2017-12-07T03:10:04+00:00 February 26th, 2016|Categories: Claims & Appeals, VA Benefits|7 Comments


  1. Randy L Wyrick May 10, 2016 at 2:43 pm - Reply

    I have received a letter fro the Board of appeals stating that I have been approved for individual unemployment. My question is, “How long does it take to receive an awards letter and payment?”

  2. Randell(Eugene) McIntosh III July 22, 2016 at 6:00 pm - Reply

    Last letter-Contact Us-had me badgered and hound by three young ladies of the Mental Health
    area-Sara, Heather, Thecsia after reading my outline of harm, stupidity since the care of a textbook, newbie Resident from MUSC working for VA-RMC caused my hearing losses-30% one ear, 50% the other,
    The 30% by graphs and analysis was determined to be non-claimable(stick your finger in your ear and see how much it affects your needs and mental health. Then of course, 50% in other-Dr. Robin Kohli was immune to
    suit as was Attending doctor, despite the direct incompetence ascribed to ignoring my tinnitus complaint.
    Form 1152 with expiration, 1152 like form with no expiration restrictions ,from square one to Regional VA Counsel and then from same to General Counsel VA/D.C. clearly placed a determination of lump sum
    compensation @ Ralph Johnson VARMC and then the soccer game got intense withoverage ‘time’ stretching into years, two directors, and failure of P.A. advocative, too. Last action seems to be that the current
    director @ Johnson VARMC drop kicked my case to Regional VA officein Columbia SC-Mr. Icaassks will
    not provide the correspondence and medical file(s) sent not has VA Columbia acknowledge it receipt.

    The high degree of military suicide is clearly attributable to the years of uncaring and poor attitudes of managers, overuse of limited skilled doctors(veterans need seasoned, experienced doctors, esp., in mental clinics and closed units AND the duty of soldier, …, not to inflict harm on others, whether family, neighbors, … Now we have seen recent soldier with mental health limitations, ignored or uncaught
    in their discharge going ‘postal’ or having this diminished capacity twisted.
    ALL WE want are answers and replies and actions taking more than six here, years there with graphs
    and regulations making it so easy for command to shovel veterans along to be ‘treated’ slowly, lackingly,
    As they are pushed more and more towards a postal reactions, all should remember these men and woman
    are likely to be better armed, have better accuracy, and do far more harm than the cost of care and claims
    initially requested.
    Don’t add to the burden of all’s world; reduce the possibilities of harm; this is not just the advocacy required
    of Armed Forces, medical care, and duty of a separate soldier, sailor, airman, coast guardsman, but the Supreme Deity, my God, … and their teachings.
    It’s a calling, not just a job.
    Character can stop as many bullets as Kevlar.

    We want to know where our claims are and why not handled expeditiously.
    Please send copy of my last ‘contact’ and this one when my request above is filled

  3. Ronald Weathers January 18, 2017 at 3:13 am - Reply

    The Board has found the Veteran injured his back to some extent I would like to know how much is extent, The last word I got was in 10/08/2015 from the Appeal

  4. Lyle H Bradshaw February 23, 2018 at 3:52 pm - Reply

    I was turned down by veterans adaptive housing.

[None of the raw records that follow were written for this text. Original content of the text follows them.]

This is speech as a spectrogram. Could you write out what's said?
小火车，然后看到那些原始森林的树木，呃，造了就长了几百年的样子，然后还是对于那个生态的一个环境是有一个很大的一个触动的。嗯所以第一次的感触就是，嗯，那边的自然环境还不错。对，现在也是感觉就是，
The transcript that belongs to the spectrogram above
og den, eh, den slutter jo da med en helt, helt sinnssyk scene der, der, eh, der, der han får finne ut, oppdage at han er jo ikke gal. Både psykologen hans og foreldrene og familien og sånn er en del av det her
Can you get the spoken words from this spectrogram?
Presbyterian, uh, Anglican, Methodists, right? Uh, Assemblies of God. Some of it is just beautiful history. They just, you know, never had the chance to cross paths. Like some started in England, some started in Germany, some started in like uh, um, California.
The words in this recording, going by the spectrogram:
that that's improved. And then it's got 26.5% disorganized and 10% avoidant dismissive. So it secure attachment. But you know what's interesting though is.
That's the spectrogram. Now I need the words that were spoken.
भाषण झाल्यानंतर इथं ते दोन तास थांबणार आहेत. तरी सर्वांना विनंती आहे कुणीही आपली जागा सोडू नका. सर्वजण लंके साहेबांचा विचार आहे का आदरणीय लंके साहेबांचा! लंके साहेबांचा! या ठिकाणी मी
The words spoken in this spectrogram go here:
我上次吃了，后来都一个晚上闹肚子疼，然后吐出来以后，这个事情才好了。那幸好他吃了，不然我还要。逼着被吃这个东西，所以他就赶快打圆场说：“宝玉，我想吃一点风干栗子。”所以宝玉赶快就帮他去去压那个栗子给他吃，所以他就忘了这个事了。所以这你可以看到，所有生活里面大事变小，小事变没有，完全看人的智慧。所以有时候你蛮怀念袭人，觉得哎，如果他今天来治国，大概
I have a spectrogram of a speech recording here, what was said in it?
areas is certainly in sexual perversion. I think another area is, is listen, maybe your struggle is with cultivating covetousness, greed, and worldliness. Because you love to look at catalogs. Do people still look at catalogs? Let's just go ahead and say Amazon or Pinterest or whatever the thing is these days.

I do not know for the reasons but here is why I think I do qualify for this program. I am service connected. I get all my needed equipment from prostetics. I have had my left leg amputated. Thank you

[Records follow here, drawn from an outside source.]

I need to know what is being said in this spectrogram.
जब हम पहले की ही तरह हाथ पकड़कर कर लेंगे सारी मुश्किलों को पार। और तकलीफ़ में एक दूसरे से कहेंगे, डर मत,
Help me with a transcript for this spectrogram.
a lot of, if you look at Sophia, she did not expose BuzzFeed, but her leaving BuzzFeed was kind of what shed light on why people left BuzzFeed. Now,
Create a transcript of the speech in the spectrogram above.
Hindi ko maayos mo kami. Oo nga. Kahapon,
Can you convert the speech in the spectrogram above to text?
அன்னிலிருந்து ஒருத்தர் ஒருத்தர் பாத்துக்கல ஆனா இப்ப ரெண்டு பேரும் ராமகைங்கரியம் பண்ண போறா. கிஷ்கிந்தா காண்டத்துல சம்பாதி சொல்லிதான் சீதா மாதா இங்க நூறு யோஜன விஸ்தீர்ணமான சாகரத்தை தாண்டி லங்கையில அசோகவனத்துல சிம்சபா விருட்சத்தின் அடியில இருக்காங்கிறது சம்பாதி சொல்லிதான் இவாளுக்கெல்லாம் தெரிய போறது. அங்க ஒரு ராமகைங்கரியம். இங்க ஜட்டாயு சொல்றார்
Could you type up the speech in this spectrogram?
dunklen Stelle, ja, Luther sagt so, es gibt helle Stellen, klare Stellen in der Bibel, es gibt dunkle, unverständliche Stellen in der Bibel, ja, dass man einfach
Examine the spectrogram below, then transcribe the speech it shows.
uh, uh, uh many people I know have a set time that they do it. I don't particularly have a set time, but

    • Matt Terry April 23, 2018 at 7:14 pm - Reply


      Contact the Veterans Affairs office nearest you for the answers you seek.


Leave A Comment

This site uses Akismet to reduce spam. Learn how your comment data is processed.


Help us do more and do it better.

Together, we are building a connected, streamlined platform of services so that every single person who has been in the military can connect to all the support they need. We envision a one-click future for our vets. Because we owe it to them to make the transition simpler. Easy access to benefits. Easy access to mental health support. Easy access for job training, loans, and other financial needs. But most important - easy access to a place that cares about them.

Donate Now

Make a gift that matters